A little while back, we were observing that the concept of an actual objective truth has gone out of fashion these days. More and more, the average person of today tends to disbelieve that anything can be, in any final and universally binding sense, “true”. Truth has been banished because there are so many voices shouting so many messages that most of us don’t know where to find it if it did exist. We’re overwhelmed by multiculturalism, media overload, the speed of modern life and the decline of the formerly-solid touchpoints of religion and tradition, even if we know nothing about the theory behind it, or about the new skeptical “hermeneutics” being taught in the contemporary academy. We’re all just pretty confused about truth.

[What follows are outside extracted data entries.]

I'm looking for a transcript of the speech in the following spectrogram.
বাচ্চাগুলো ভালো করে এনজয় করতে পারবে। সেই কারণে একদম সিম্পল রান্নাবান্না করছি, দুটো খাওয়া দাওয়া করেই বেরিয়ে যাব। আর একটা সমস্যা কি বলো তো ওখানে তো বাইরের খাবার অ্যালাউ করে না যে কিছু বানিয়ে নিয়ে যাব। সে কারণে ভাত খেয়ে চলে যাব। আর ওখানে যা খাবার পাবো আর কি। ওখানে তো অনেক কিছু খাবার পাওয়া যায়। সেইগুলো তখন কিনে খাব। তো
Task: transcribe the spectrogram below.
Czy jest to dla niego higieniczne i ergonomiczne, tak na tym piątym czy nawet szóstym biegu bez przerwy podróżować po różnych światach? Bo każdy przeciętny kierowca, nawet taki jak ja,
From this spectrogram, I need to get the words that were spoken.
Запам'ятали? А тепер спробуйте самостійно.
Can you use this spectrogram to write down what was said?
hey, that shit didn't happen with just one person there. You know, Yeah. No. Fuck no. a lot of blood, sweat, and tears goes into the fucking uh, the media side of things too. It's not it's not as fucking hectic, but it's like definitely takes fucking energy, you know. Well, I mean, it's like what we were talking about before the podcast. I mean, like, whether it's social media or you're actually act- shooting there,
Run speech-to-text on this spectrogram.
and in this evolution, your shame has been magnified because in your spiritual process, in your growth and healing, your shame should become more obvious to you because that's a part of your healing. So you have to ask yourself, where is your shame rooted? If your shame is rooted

Wednesday, June 06, 2018

We Won’t Even Say We Told You So

Advances in the study of genetics continue to raise uncomfortable questions about the credibility of Darwinian evolutionary theory, requiring ever-more-elaborate pseudo-scientific fantasies about the origin of species and, as usual, reminding Christians that the wisdom of this world is folly with God and “He catches the wise in their craftiness.”

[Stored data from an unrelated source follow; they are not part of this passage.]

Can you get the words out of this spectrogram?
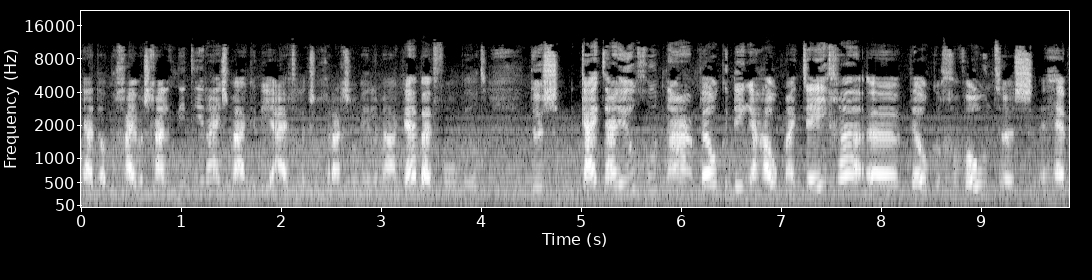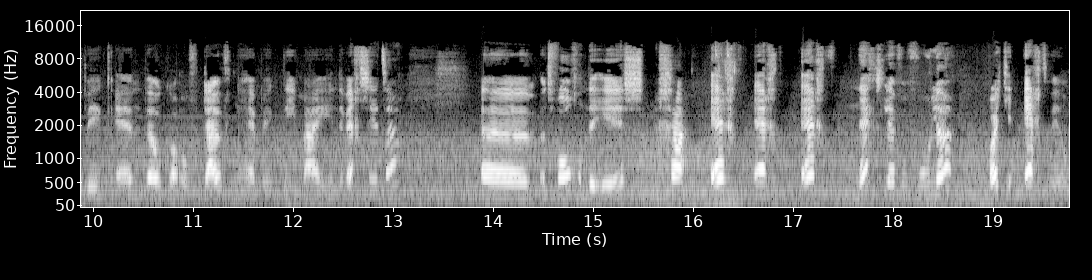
Ja, dan ga je waarschijnlijk niet die reis maken die je eigenlijk zo graag zou willen maken, hè? bijvoorbeeld. Dus kijk daar heel goed naar. Welke dingen houdt mij tegen? Uh, welke gewoontes heb ik en welke overtuigingen heb ik die mij in de weg zitten? Uh, het volgende is, ga echt, echt, echt next level voelen wat je echt wil.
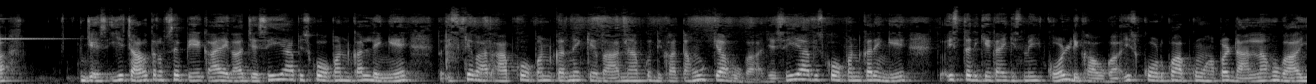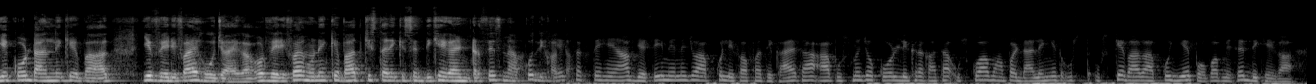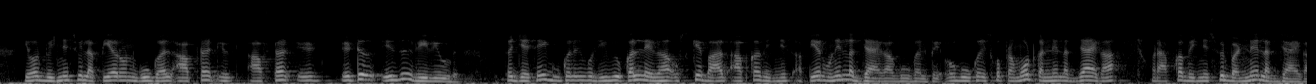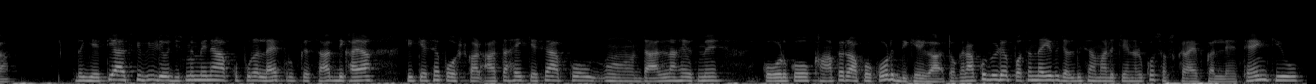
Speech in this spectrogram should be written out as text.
जैसे ये चारों तरफ़ से पेक आएगा जैसे ही आप इसको ओपन कर लेंगे तो इसके बाद आपको ओपन करने के बाद मैं आपको दिखाता हूँ क्या होगा। जैसे ही आप इसको ओपन करेंगे तो इस तरीके का एक इसमें कोड लिखा होगा। इस कोड को आपको वहाँ पर डालना होगा। ये कोड डालने के बाद ये वेरीफाई हो जाएगा और वेरीफाई होने के बाद किस तरीके से दिखेगा इंटरफेस में आपको दिखा देख सकते हैं आप जैसे ही मैंने जो आपको लिफाफा दिखाया था आप उसमें जो कोड लिख रखा था उसको आप वहाँ पर डालेंगे तो उस, उसके बाद आपको ये पॉपअप मैसेज दिखेगा। Your business will appear on Google after after it it is reviewed तो जैसे ही गूगल इनको रिव्यू कर लेगा, उसके बाद आपका बिज़नेस अपियर होने लग जाएगा गूगल पे और गूगल इसको प्रमोट करने लग जाएगा और आपका बिज़नेस फिर बढ़ने लग जाएगा। तो ये थी आज की वीडियो जिसमें मैंने आपको पूरा लाइव प्रूफ के साथ दिखाया कि कैसे पोस्ट कार्ड आता है, कैसे आपको डालना है उसमें कोड को, कहाँ पर आपको कोड दिखेगा। तो अगर आपको वीडियो पसंद आई तो जल्दी से हमारे चैनल को सब्सक्राइब कर लें। Thank you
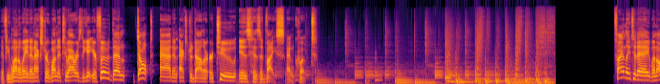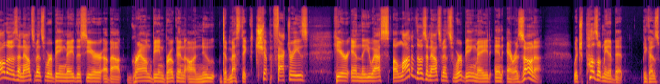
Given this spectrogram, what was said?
if you want to wait an extra one to two hours to get your food, then don't add an extra dollar or two, is his advice. End quote. Finally, today, when all those announcements were being made this year about ground being broken on new domestic chip factories, here in the US, a lot of those announcements were being made in Arizona, which puzzled me a bit because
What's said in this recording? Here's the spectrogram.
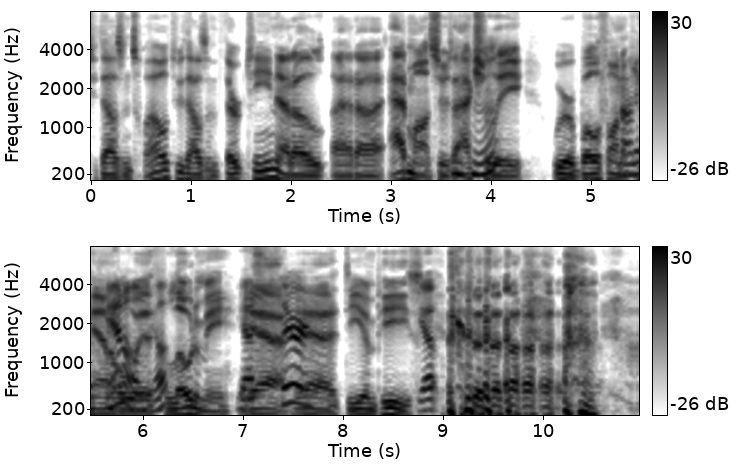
2012, 2013 at a at a Ad Monsters. Actually, we were both on, Mm-hmm. On a a panel, panel, with yep. Lotame. Yes, yeah, sir. yeah, DMPs. Yep.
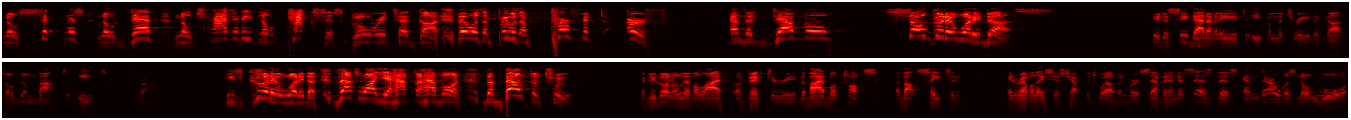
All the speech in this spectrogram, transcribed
no sickness, no death, no tragedy, no taxes. Glory to God. There was a, it was a perfect earth. And the devil, so good at what he does, he deceived Adam and Eve to eat from the tree that God told them not to eat. He's good at what he does. That's why you have to have on the belt of truth if you're going to live a life of victory. The Bible talks about Satan in Revelation chapter 12 and verse 7, and it says this, and there was no war,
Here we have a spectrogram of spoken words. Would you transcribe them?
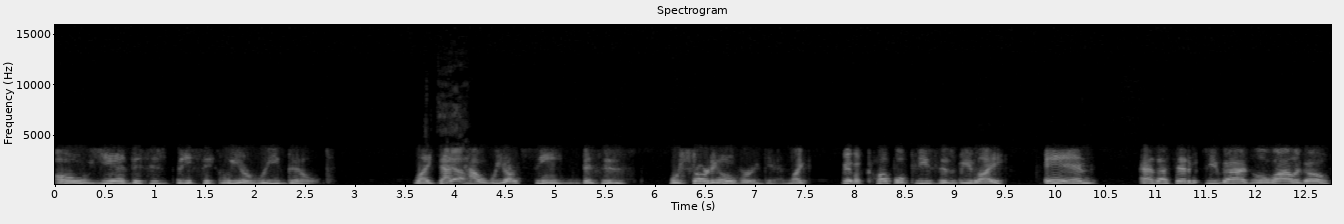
oh yeah, this is basically a rebuild. Like that's Yeah. how we are seen. This is we're starting over again. Like we have a couple pieces we like, and as I said to you guys a little while ago,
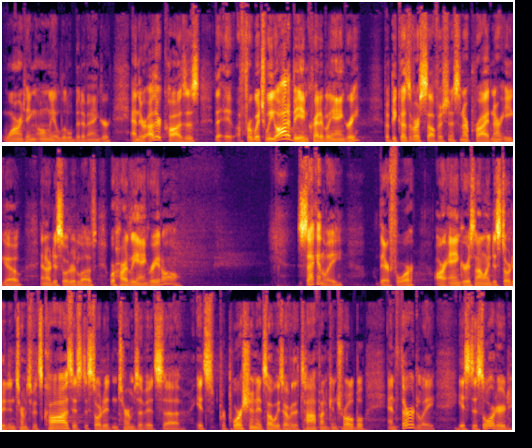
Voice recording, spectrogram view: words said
warranting only a little bit of anger. And there are other causes that, for which we ought to be incredibly angry, but because of our selfishness and our pride and our ego and our disordered loves, we're hardly angry at all. Secondly, therefore, our anger is not only distorted in terms of its cause, it's distorted in terms of its, uh, its proportion. It's always over the top, uncontrollable. And thirdly, it's disordered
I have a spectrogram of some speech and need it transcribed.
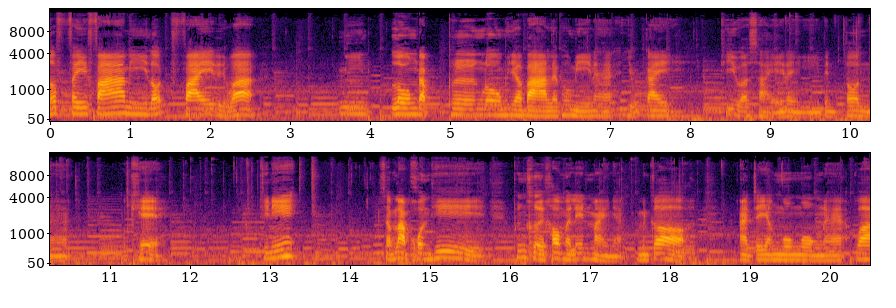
รถไฟฟ้า มีรถไฟหรือว่า มีโรงดับเพลิงโรงพยาบาลอะไรพวกนี้นะฮะ อยู่ใกล้ที่อยู่อาศัยอะไรอย่างนี้เป็นต้นนะฮะ โอเค ทีนี้สำหรับคนที่เพิ่งเคยเข้ามาเล่นใหม่เนี่ย มันก็อาจจะยังงงๆนะฮะว่า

It appears Darwin’s religion requires more faith than ever.

Tuesday, June 05, 2018

Two Verses, Three Interpretations

My preferred interpretation of yesterday’s kingdom parable has precious little in it that directly applies to the church, so I thought today we might consider two more verses from Matthew 13’s prophetic look at the kingdom of heaven from the perspective of the first century Jew.

In this case, the text is even shorter than yesterday’s parable (at least in English), but the folks that gave us chapters and verses in our Bibles elected to chop this verse in half.

And so long as we’re all talking about the same two verses, what does it really matter how they have been divided?

Monday, June 04, 2018

One Verse, Two Interpretations

One little verse in Matthew 13 …

It’s not the only kingdom parable in our Bibles told in a single verse, but it manages to pack eight or more possible points of correspondence with an important spiritual reality into thirty-something English words, depending on your translation.

Thus it’s long enough to be interesting, but short enough to mull over in a blog post rather than a book.

Sunday, June 03, 2018

On the Mount (33)

The house on the rock. We all know what that’s about, right? As the lyrics of the old Sunday School song put it:

“So build your life on the Lord Jesus Christ, and the blessings will come down.”

Well, yes, that’s certainly one application: your life. But I don’t think we need to stop there, do we? You never know, we might miss something.

Saturday, June 02, 2018

How Not to Crash and Burn (9)

Do you remember a few years ago there was a rash of child psychologists telling parents not to say no to their children? Maybe there still is, but I’m past the stage of life where finding optimal child-rearing techniques is an urgent matter; I probably wouldn’t notice.

Anyway, it seems to me the rationale was something along the lines of “No” being an abstraction that is not aligned with the need of young children to explore their world and to develop their sense of autonomy and initiative.

Still, I remember finding the word moderately useful, so I’ve always wondered how voluntarily abandoning the use of it worked out for the parents and their kids. My guess is probably not well.

Friday, June 01, 2018

Too Hot to Handle: Which Ten Commandments?

In which our regular writers toss around subjects a little more volatile than usual.

Richard Carrier has an alternative Ten Commandments he’d like the world to consider, apparently on the basis of their utility:

“Unlike the Commandments of Moses, when suitably interpreted, none of these is outdated or antithetical to modern moral or political thought. Every one could be taken up by anyone today, of any creed, to some extent.”

Well, why not? Let’s take these babies out for a spin and see how they compare to the real deal.